A History of Work in Six Words


Throughout history, work was simply a means of survival and sustaining life, with little emphasis on career advancement or fulfillment. People engaged in tasks that were necessary for their livelihood, such as farming, construction, or sewing. However, as technology progressed in the 19th century, companies had to adapt to keep up with faster communication and transportation. This led to the rise of managerial positions and the formation of bureaucracies within large corporations. From there, the concept of a career with regular upward mobility and success became more prominent, a journey towards earning coveted titles like VP, SVP, or CEO. While many still engage in mundane or unsatisfying work, others strive to find meaning and purpose in their careers.

The 20th century witnessed a decline in organized religion and societal integration, leaving many Americans without any sense of spiritual fulfillment. In its place, work has become a driving force for some individuals, particularly those in the white-collar economy. While some employees genuinely enjoy their job, there are many who have succumbed to a cult of productivity and achievement that views finding one's vocational calling as crucial to living a fulfilling life. This has spawned a new religion that prioritizes work, career, and achievement over everything else, leading many to feel overzealous and a bit unhinged. Dubbed "works," this phenomenon is complex, rooted in the belief that work can offer the same benefits historically associated with organized religion: a sense of community, meaning, and self-realization. Paradoxically, in an era when trust is eroding in many institutions, workers expect more than ever from their employers, and the workplace has become the only community for many. This may explain why companies now feel compelled to engage in political and cultural matters.

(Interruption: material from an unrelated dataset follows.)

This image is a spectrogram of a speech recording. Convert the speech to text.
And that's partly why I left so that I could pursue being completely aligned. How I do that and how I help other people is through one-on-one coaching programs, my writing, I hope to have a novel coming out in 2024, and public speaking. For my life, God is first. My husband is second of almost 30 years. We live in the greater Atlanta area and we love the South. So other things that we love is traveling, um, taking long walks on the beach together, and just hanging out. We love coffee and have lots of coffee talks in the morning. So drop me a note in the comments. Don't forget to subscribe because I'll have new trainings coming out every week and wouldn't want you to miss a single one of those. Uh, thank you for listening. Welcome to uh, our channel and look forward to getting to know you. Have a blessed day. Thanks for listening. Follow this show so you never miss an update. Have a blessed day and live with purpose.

The belief that work should be the defining characteristic of one's life has quietly influenced various aspects of modern society. This emphasis on career achievement has led to an excessive focus on education among children and parents, resulting in widespread anxiety. Among adults, it often leads to overwork at the expense of personal relationships and hobbies. The adoration of work can sometimes result in neglecting other important values and connections that contribute to a healthy life and community. However, in a society where meaningful relationships are increasingly scarce, career and work remain widespread virtues. While some surveys suggest that traditional values such as patriotism, marriage, and community are on the decline, the recognition of hard work remains strong. We seem to be on the cusp of a fourth revolution in work, and in 20 years, the history of work might be summed up in eight words, from jobs to careers to callings to... though we currently are not sure what the eighth word should be.

The world of work is currently experiencing two major changes: the rise of remote work and the emergence of generative AI. The shift to telecommuting is revolutionizing the way people work, the types of companies they start, and where they live. The consequences are far-reaching, from decreased public transit revenue to increased suburban housing prices, and may even lead to higher fertility rates among female remote workers. The rise of generative AI, such as ChatGPT and Midjourney, brings both exciting and concerning possibilities for white-collar industries, as machines become more creative and intelligent than previously thought possible. Predicting the future of these technologies is difficult, but it is likely that generative AI will become a popular consumer technology before it becomes widely used in production. As such, it may initially be used for creating content for social media and group chats before being integrated into workplaces. Overall, the changes brought about by remote work and generative AI are fascinating and unpredictable, with both positive and negative outcomes.

The future of work is expected to enter a new chimerical age, where humans and machines will co-produce work in almost every economic domain. As people become more fluent in the language and faculties of AI tools, it will be commonplace for architects, illustrators, consultants, writers, and even home buyers to use text-to-image AI to create and develop their ideas. Software engineers will consider AI co-programmers to be as fundamental to their work as computer keyboards. This AI-inflected work will become so ubiquitous that refusing to use such tools will seem as arbitrary as never using search engines. However, as with any technology, there may be a backlash culture and a niche market for bespoke, explicitly anti-AI products. 

But while AI has immense potential to revolutionize the workforce, it's important to acknowledge the shadow ledger of pain that often accompanies technological advancements. The steam engine shortened lives during the industrial revolution, and nuclear technology has both powered energy reactors and created atomic bombs. Similarly, the internet has made us both productive and unproductive, delighted and miserable, informed and deluded. The future of work, like everything else, will be messy, but there is hope that a chimerical age of work can coexist with a responsible and ethical approach toward technology.

Post a Comment

Previous Post Next Post